GOAL OF THE EXERCISE
What you return must be the full data, repeated verbatim, with no pictures in it.

[Data entries]
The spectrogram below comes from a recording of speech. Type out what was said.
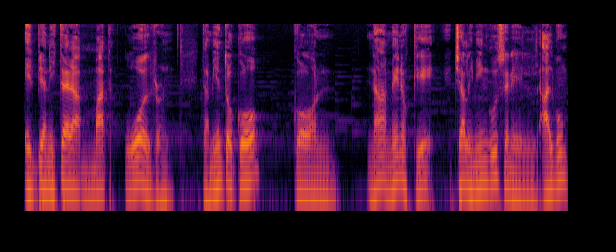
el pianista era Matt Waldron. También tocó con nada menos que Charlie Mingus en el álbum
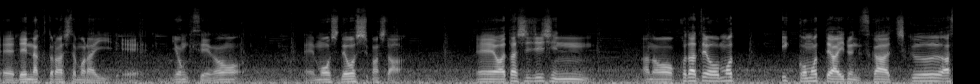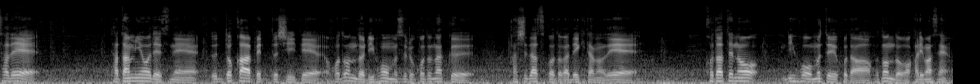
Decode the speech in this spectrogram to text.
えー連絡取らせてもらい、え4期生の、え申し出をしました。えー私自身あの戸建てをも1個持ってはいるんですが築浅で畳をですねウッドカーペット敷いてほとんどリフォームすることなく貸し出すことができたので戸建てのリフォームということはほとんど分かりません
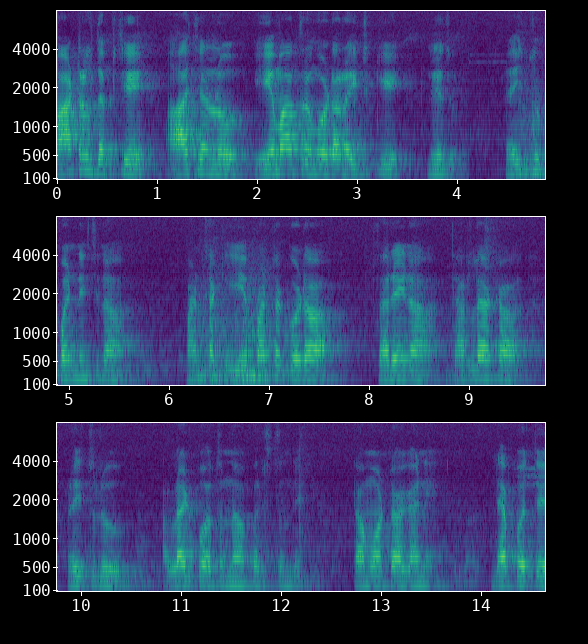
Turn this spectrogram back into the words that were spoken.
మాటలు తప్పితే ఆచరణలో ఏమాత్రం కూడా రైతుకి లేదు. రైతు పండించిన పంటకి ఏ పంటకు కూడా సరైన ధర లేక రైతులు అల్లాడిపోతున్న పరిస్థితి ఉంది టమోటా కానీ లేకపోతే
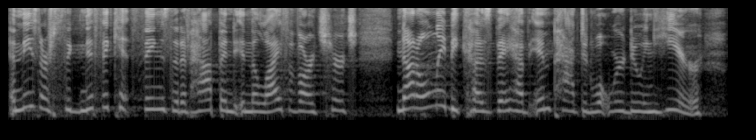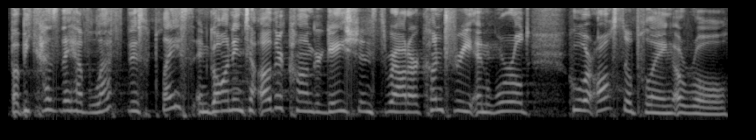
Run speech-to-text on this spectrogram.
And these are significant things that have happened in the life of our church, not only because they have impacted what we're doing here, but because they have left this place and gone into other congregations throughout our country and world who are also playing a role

PROBLEM SOLUTION
The spectrogram below comes from a recording of speech. Type out what was said.
el pianista era Matt Waldron. También tocó con nada menos que Charlie Mingus en el álbum
Decode the speech in this spectrogram to text.
えー連絡取らせてもらい、え4期生の、え申し出をしました。えー私自身あの戸建てをも1個持ってはいるんですが築浅で畳をですねウッドカーペット敷いてほとんどリフォームすることなく貸し出すことができたので戸建てのリフォームということはほとんど分かりません
Turn this spectrogram back into the words that were spoken.
మాటలు తప్పితే ఆచరణలో ఏమాత్రం కూడా రైతుకి లేదు. రైతు పండించిన పంటకి ఏ పంటకు కూడా సరైన ధర లేక రైతులు అల్లాడిపోతున్న పరిస్థితి ఉంది టమోటా కానీ లేకపోతే
Run speech-to-text on this spectrogram.
And these are significant things that have happened in the life of our church, not only because they have impacted what we're doing here, but because they have left this place and gone into other congregations throughout our country and world who are also playing a role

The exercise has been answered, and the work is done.